Ultrawide monitors, also called 21:9 game monitors, have shown that they are useful and worth the money. The diagonal sizes run from 34 to 38 inches, and the radius of the curves is between 1800 and 3800. The 49-inch 32:9 mega-wide class, on the other hand, has the most extreme specs. These screens are made with gaming in mind, but their big size and curved shape make them better for home theatre use.
The AOC Agon AG493UCX and the Viotek SUW49DA are two more high-resolution, 32:9 screens with a very tight 1800R curve radius that we’ve looked at. The LC49G95T is the latest Odyssey G9 from Samsung. Samsung’s 49-inch Odyssey G9, which has the sharpest curve we’ve seen so far (1000R), is one of the best game screens we’ve tried. If you stand 2-3 feet away, it will fill your full line of sight. Also, the screen is pretty.
Samsung Odyssey G9 Monitor Specs
|Panel Type||SVA / W-LED, edge array, quantum dot film|
|Size||49 inches / 32:9|
|Resolution||5120×1440 @ 240 Hz|
|Brightness||420 nits SDR|
|Video Input||2x DisplayPort 1.4|
|Audio||3.5mm headphone output|
|Panel Thickness||11.5 inches (292mm)|
|Weight||36.8 pounds (16.7kg)|
- Clear and vivid imagery
- Straight out-of-the-box colour accuracy Superb HDR
- Quick and effective
- Maximum immersion is achieved by the tight curve.
- There is no blurring of movement.
- No talkers
- Lacks a framerate indicator.
The Odyssey G9’s screen is surrounded by a black bezel that is almost unnoticeable and is flush with the panel on all sides except the bottom, where a small bezel has the Samsung logo on it. Around the bottom right part of the screen is a control stick with four directions and the power button. The back of the monitor is white, which is an unusual design choice that only Alienware’s game displays have in common. (A “Lunar Light” Alienware computer would look good with the panel’s bland colours.) It has a wide, V-shaped base and is held up by a thin, strong, V-necked stand.

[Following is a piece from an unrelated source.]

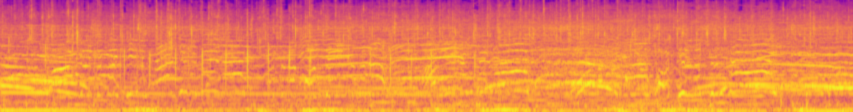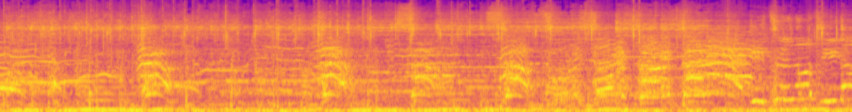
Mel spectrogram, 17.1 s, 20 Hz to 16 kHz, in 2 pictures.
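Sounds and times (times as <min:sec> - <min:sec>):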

The stand lets you change the height, but you can’t move the screen because it’s so big.
The Odyssey G9 has a 49-inch QLED screen with a 32:9 aspect ratio and a resolution of 5,120 by 1,440 pixels. When you are sitting easily in front of it, the 1000R curve takes up your whole field of view. It works with Nvidia’s G-Sync technology because it is ready for adaptive sync and has a frame rate of 240 Hz. When I first used the Odyssey G9, no matter how bright it was, there was a bright spot in the middle of the right side of the screen. This seems to be a problem with the edge-lit light source, since Samsung quickly released a spare that didn’t have the same problem. If that bright spot shows up on the screen of your Odyssey G9 within the first year of owning it, Samsung will fix it for free.
Setting up and parts

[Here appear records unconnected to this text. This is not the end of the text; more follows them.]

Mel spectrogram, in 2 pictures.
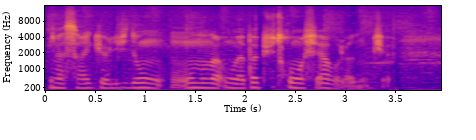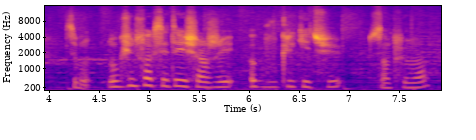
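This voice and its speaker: A teenage girl from France recording a casual computer tutorial at home, a bit hoarse, rambling with many fillers and restarts. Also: mid-range voice, fairly even intonation, a little fast, a bit bright, soft background music. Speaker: tutorial YouTuber.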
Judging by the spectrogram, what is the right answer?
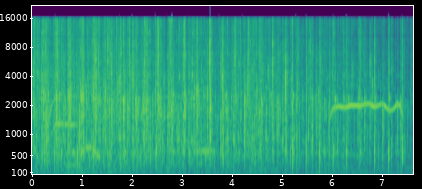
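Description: Audience clapping steadily, with a long, high whistle held for a second or so near the end.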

The Odyssey G9 comes in a long box without being put together. Once the large but thin base has been joined to the strong upright, four captive screws hold the mount to the panel. To put it together, you’ll need a Phillips-head screwdriver, but you won’t have to look for the tiny tool bag. The RGB lighting effect at the back of the monitor is made by a plastic trim ring that snaps into place at the pivot point of the panel. The package comes with a DisplayPort cable and a USB cable. The included IEC cord has simple connections at right angles, and the power source is inside.
Game play and interaction

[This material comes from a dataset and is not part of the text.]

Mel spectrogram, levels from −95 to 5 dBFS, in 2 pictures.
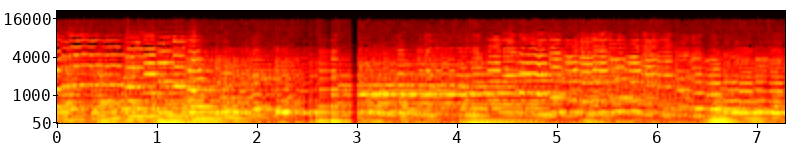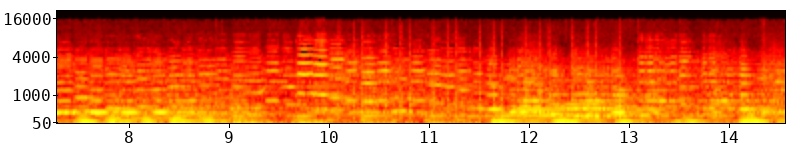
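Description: From 2.48 to 3.00 s, repeated stalls (stutter): the jitter buffer ran dry four times, each gap of up to 97 ms filled by extending the preceding sound, so the passage drags.

From 10.09 to 12.92 s, GSM signalling bursts: a nearby 2G phone's radio bursts, rectified in the audio circuit, produce a galloping dit-dit-dit of short 217 Hz buzzes just below the programme level.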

For this 49-inch monitor to fit, the desk needs to be more than 4 feet wide and about 17 inches deep. Because of its height, you won’t have to sit as far away as you would with a big 16:9 screen. It’s best to sit about two to three feet away. The pixel structure is not visible, and you can only see the screen’s edges from very wide angles.
With a screen this size and shape, it would be hard to keep shadows from happening, so the anti-glare layer is a nice touch. Direct sunlight can wash out details in a picture, so it’s still best to stay away from sunny windows. But its power is strong enough to drown out even very bright indoor lights. The 1000R is very off-centre. But the G9 doesn’t have this problem because its body is so big. When you work, your papers are usually in the middle of the screen. There didn’t seem to be any sounds or commotion from the outside.
It doesn’t look like the Odyssey G9 can be used for anything else besides games. This was not true, though, after a few hours in front of computers and spreadsheets. When we just put a piece of paper in front of our eyes, we didn’t notice the distortion. But when we moved windows around, it was like seeing things float in a fishbowl. The screen was great for seeing many windows at once, which was especially helpful when looking at stock tickers or news crawls. It’s the same size as two 27-inch screens, but it works more like three. Even when you move your head or look around the screen, everything stays clear. It has just the right shape.